“It felt great getting back to my main events,” he said. “I was really pleased being able to go sub-47 since that had been my goal since last season. Overall, I’m really excited to keep running those events and bring my times down further.”
Sumner brought PRs of 21.55 (outdoors), 47.01 and 1:51.67 into 2022. The 1:51, in fact, had been nearly three seconds faster than he’d run before at a distance that was a clear #3 on his priority list. He had never raced 500m or 600m before this winter. He started out very fast in December, with (then) new indoor bests of 47.69 and 1:52.58.
Then came the featured 500m at the VA Showcase on January 15. Against an elite field of long sprinters, Sumner blasted a stunning 1:01.25 that lowered the HSR by nearly half-a-second. A week later at the CYUP Misfits Invite in Chicago, he obliterated the previous HSR for 600m with his 1:15.58 – two full seconds under the old standard. Both previous marks (1:01.68 and 1:17.58) were set by Strymar Livingston in 2012.
Then Sumner was invited to compete against the pros at the NBIGP meet at Ocean Breeze, where on February 6 he ran a very well-paced 1:48.14 – a 3-second PR and #2 all-time high school. What an incredible three weeks. Sumner admitted that his new status in – and reaction from – the T&F community has been an adjustment.
“It’s definitely been a change compared to what I’m used to and sometimes the attention seemed like a bit much,” he said, “but it hasn’t changed my mentality as a runner. I still feel like I have a lot of work to do in the sport and have a lot of goals that haven’t been met. My parents have definitely helped keep me in check as well because they see the bigger picture and know I’m still early in my career.”

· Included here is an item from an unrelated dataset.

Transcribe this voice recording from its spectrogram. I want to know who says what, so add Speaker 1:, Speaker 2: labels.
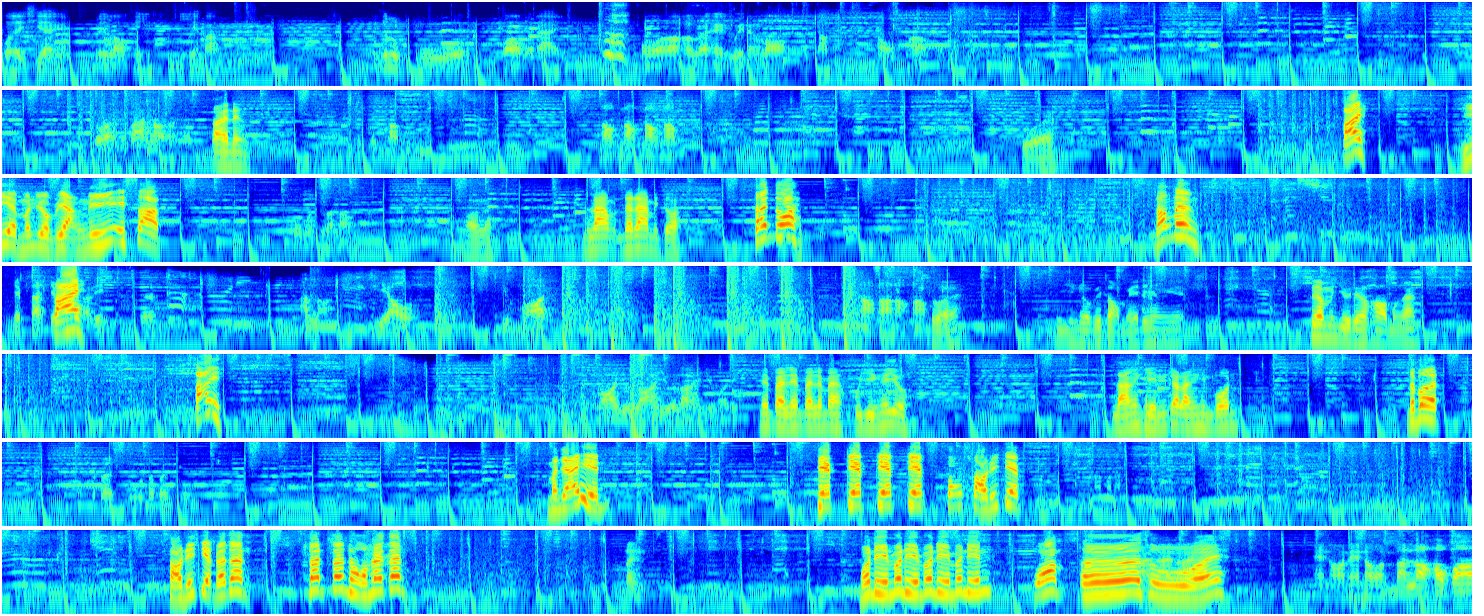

At this point, Sumner looks like the runner to beat in the NIN 400m. He now ranks as #11 (all-conditions) in indoor prep history along with being the only high schooler under 47 so far this winter. Although it would be folly to say Elzie Coleman’s 2004 HSR of 45.92 is out of reach, Sumner can compete without the pressure of setting a record over his head. In the 200m prelims, the object will likely be simply to race well against other stellar 1-lappers and try and push that PR under 21.5.
A lot of Sumner’s motivation for his 2022 performances had been the way the 2021 outdoor season concluded at The Outdoor Nationals last summer. After a great spring in Georgia and a 47.01 400m best, he was unable to break 50 at Hayward Field.
“I just didn’t run well at all,” Sumner told AJC.com last month. “I didn’t feel all that well physically, and mentally I don’t think I was really checked in either. But that taught me a great lesson. It made me change my mindset and my mentality.”
So far, that new mindset and mentality have served him well. Don’t be surprised, then, that when Sumner hits the track at Ocean Breeze he’ll run some races to remember.
Photos submitted by Brad Sumner: (1) Will (left) and Brad at the Gately Center after Will's HSR 600m; (2) Will during the 600m; (3) Brynne Sumner (right) and NSAF teammate Meghan Hunter during Team NSAF's 2018 Bahamas meet trip.